Hegemony, the dominance of one group over another, often supported by legitimating norms and ideas. The term hegemony is today often used as shorthand to describe the relatively dominant position of a particular set of ideas and their associated tendency to become commonsensical and intuitive, thereby inhibiting the dissemination or even the articulation of alternative ideas. The associated term hegemon is used to identify the actor, group, class, or state that exercises hegemonic power or that is responsible for the dissemination of hegemonic ideas.
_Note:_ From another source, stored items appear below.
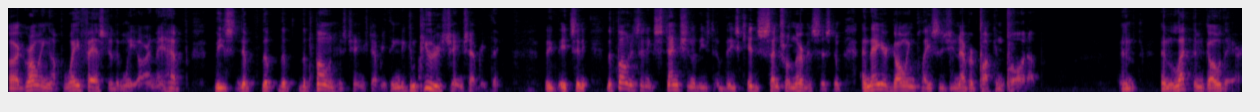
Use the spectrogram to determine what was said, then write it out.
are growing up way faster than we are, and they have these. The the the, the phone has changed everything. The computer's changed everything. It's an, the phone is an extension of these of these kids' central nervous system, and they are going places you never fucking thought of. And and let them go there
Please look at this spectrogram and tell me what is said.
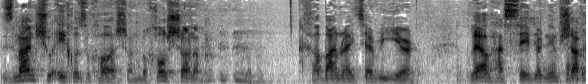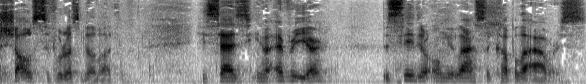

Hegemony derives from a Greek term that translates simply as “dominance over” and that was used to describe relations between city-states. Its use in political analysis was somewhat limited until its intensive discussion by the Italian politician and philosopher Antonio Gramsci. Gramsci’s discussion of hegemony followed from his attempts to understand the survival of the capitalist state in the most-advanced Western countries. As a follower of Karl Marx, Gramsci understood the predominant mode of rule as class rule and was interested in explaining the ways in which concrete institutional forms and material relations of production came to prominence. The supremacy of a class and thus the reproduction of its associated mode of production could be obtained by brute domination or coercion. Yet, Gramsci’s key observation was that in advanced capitalist societies the perpetuation of class rule was achieved through largely consensual means—through intellectual and moral leadership. Gramsci’s analysis of hegemony thus involves an analysis of the ways in which such capitalist ideas are disseminated and accepted as commonsensical and normal. A hegemonic class is one that is able to attain the consent of other social forces, and the retention of this consent is an ongoing project. To secure this consent requires a group to understand its own interests in relation to the mode of production, as well as the motivations, aspirations, and interests of other groups. Under capitalism, Gramsci observed the relentless contribution of civil society institutions to the shaping of mass cognitions. Via his concept of the national-popular, he also showed how hegemony required the articulation and distribution of popular ideas beyond narrow class interests.
Gramsci, Antonio. Selections from the Prison Notebooks.